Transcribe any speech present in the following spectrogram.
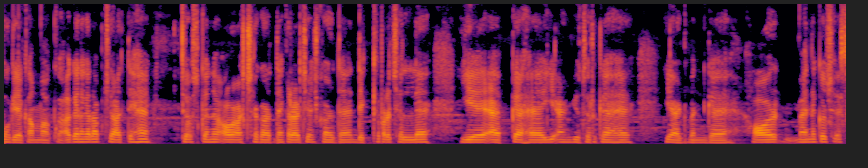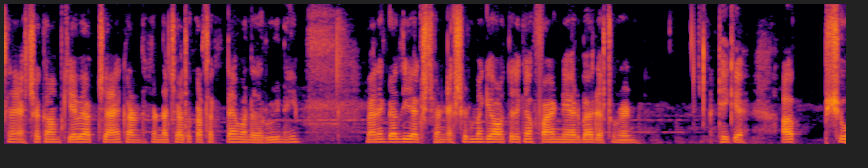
हो गया काम आपका। अगर अगर आप चाहते हैं तो उसके अंदर और अच्छा करते हैं कलर चेंज करते हैं देख के पता चल रहा है, ये ऐप का है, ये एंड यूज़र का है, ये एडमिन का है। और मैंने कुछ इसका एक्स्ट्रा काम किया हुआ आप चाहें करना चाहें तो कर सकते हैं, वरना ज़रूरी नहीं। मैंने कर दिया एक्सटेंड एक्सटेंड में क्या होता है देखें फाइंड नियर बाय रेस्टोरेंट ठीक है? आप शो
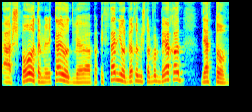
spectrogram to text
ההשפעות האמריקאיות והפקיסטניות ואיך הן משתלבות ביחד, זה היה טוב.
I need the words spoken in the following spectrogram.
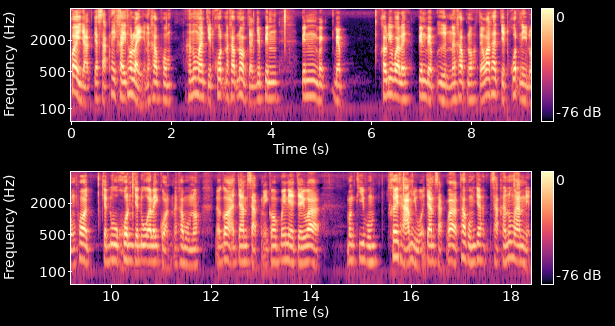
ค่อยอยากจะสักให้ใครเท่าไหร่นะครับ ผมหนุมานเจ็ดคดนะครับ นอกจากจะเป็นเป็นแบบแบบเขาเรียกว่าอะไรเป็นแบบอื่นนะครับเนาะแต่ว่าถ้าเจ็ดคดนี่หลวงพ่อจะดูคนจะดูอะไรก่อนนะครับ ผมเนาะแล้วก็อาจารย์ศักดิ์นี่ก็ไม่แน่ใจว่า บางทีผมเคยถามอยู่อาจารย์ศักดิ์ว่าถ้าผมจะสักหนุมานเนี่ย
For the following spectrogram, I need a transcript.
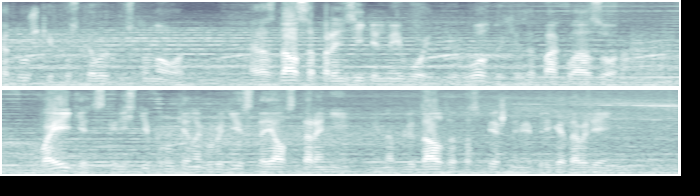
катушки пусковых установок. Раздался пронзительный вой, и в воздухе запахло озоном. Воитель, скрестив руки на груди, стоял в стороне и наблюдал за поспешными приготовлениями.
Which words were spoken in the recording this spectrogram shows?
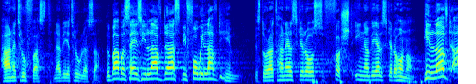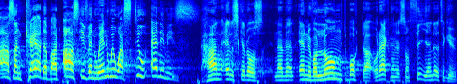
Han är trofast när vi är trolösa. The Bible says he loved us before we loved him. Det står att han älskade oss först innan vi älskade honom. He loved us and cared about us even when we were still enemies. Han älskade oss när vi ännu var långt borta och räknades som fiender till Gud.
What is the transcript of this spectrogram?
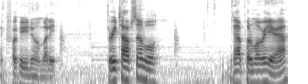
Like, fuck are you doing, buddy? Three top symbols. Yeah, put them over here, huh?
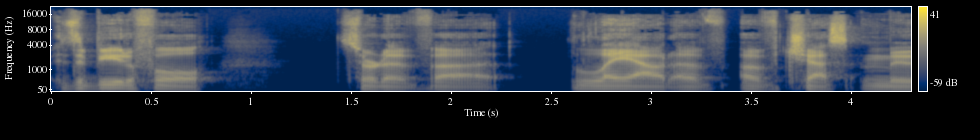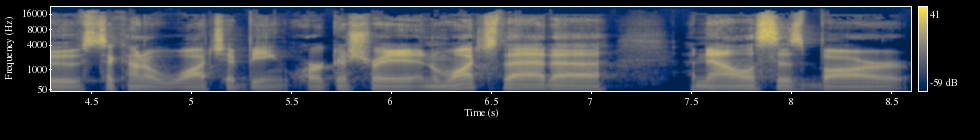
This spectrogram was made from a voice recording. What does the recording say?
it's a beautiful sort of uh, layout of of chess moves to kind of watch it being orchestrated and watch that uh, analysis bar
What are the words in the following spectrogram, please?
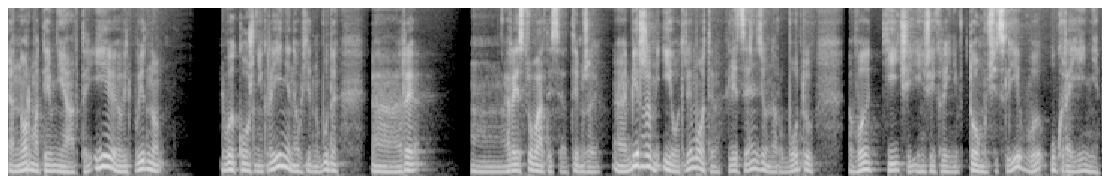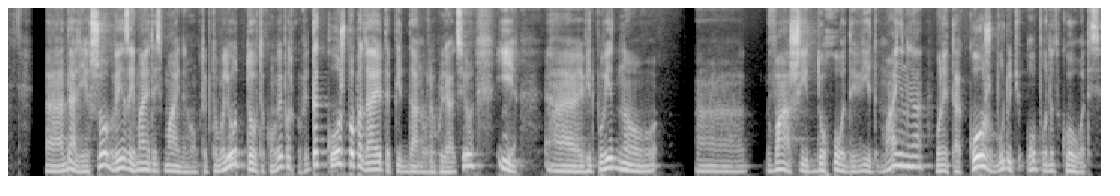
нормативні акти. І відповідно в кожній країні необхідно буде е, ре, реєструватися тим же е, біржам і отримувати ліцензію на роботу в тій чи іншій країні, в тому числі в Україні. Е, Далі, якщо ви займаєтесь майнингом криптовалют, то в такому випадку ви також попадаєте під дану регуляцію, і е, відповідно е, ваші доходи від майнінга вони також будуть оподатковуватися.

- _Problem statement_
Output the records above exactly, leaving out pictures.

- _Your solution_
Transcribe any speech present in the following spectrogram.
हो गया काम आपका। अगर अगर आप चाहते हैं तो उसके अंदर और अच्छा करते हैं कलर चेंज करते हैं देख के पता चल रहा है, ये ऐप का है, ये एंड यूज़र का है, ये एडमिन का है। और मैंने कुछ इसका एक्स्ट्रा काम किया हुआ आप चाहें करना चाहें तो कर सकते हैं, वरना ज़रूरी नहीं। मैंने कर दिया एक्सटेंड एक्सटेंड में क्या होता है देखें फाइंड नियर बाय रेस्टोरेंट ठीक है? आप शो
spectrogram to text
ההשפעות האמריקאיות והפקיסטניות ואיך הן משתלבות ביחד, זה היה טוב.
I need the words spoken in the following spectrogram.
ค่อยอยากจะสักให้ใครเท่าไหร่นะครับ ผมหนุมานเจ็ดคดนะครับ นอกจากจะเป็นเป็นแบบแบบเขาเรียกว่าอะไรเป็นแบบอื่นนะครับเนาะแต่ว่าถ้าเจ็ดคดนี่หลวงพ่อจะดูคนจะดูอะไรก่อนนะครับ ผมเนาะแล้วก็อาจารย์ศักดิ์นี่ก็ไม่แน่ใจว่า บางทีผมเคยถามอยู่อาจารย์ศักดิ์ว่าถ้าผมจะสักหนุมานเนี่ย
For the following spectrogram, I need a transcript.
катушки пусковых установок. Раздался пронзительный вой, и в воздухе запахло озоном. Воитель, скрестив руки на груди, стоял в стороне и наблюдал за поспешными приготовлениями.
Which words were spoken in the recording this spectrogram shows?
Han är trofast när vi är trolösa. The Bible says he loved us before we loved him. Det står att han älskade oss först innan vi älskade honom. He loved us and cared about us even when we were still enemies. Han älskade oss när vi ännu var långt borta och räknades som fiender till Gud.
What is the transcript of this spectrogram?
Like, fuck are you doing, buddy? Three top symbols. Yeah, put them over here, huh?
This spectrogram was made from a voice recording. What does the recording say?
it's a beautiful sort of uh, layout of of chess moves to kind of watch it being orchestrated and watch that uh, analysis bar
What are the words in the following spectrogram, please?
нормативні акти. І відповідно в кожній країні необхідно буде е, ре, реєструватися тим же е, біржам і отримувати ліцензію на роботу в тій чи іншій країні, в тому числі в Україні. Е, Далі, якщо ви займаєтесь майнингом криптовалют, то в такому випадку ви також попадаєте під дану регуляцію, і е, відповідно е, ваші доходи від майнінга вони також будуть оподатковуватися.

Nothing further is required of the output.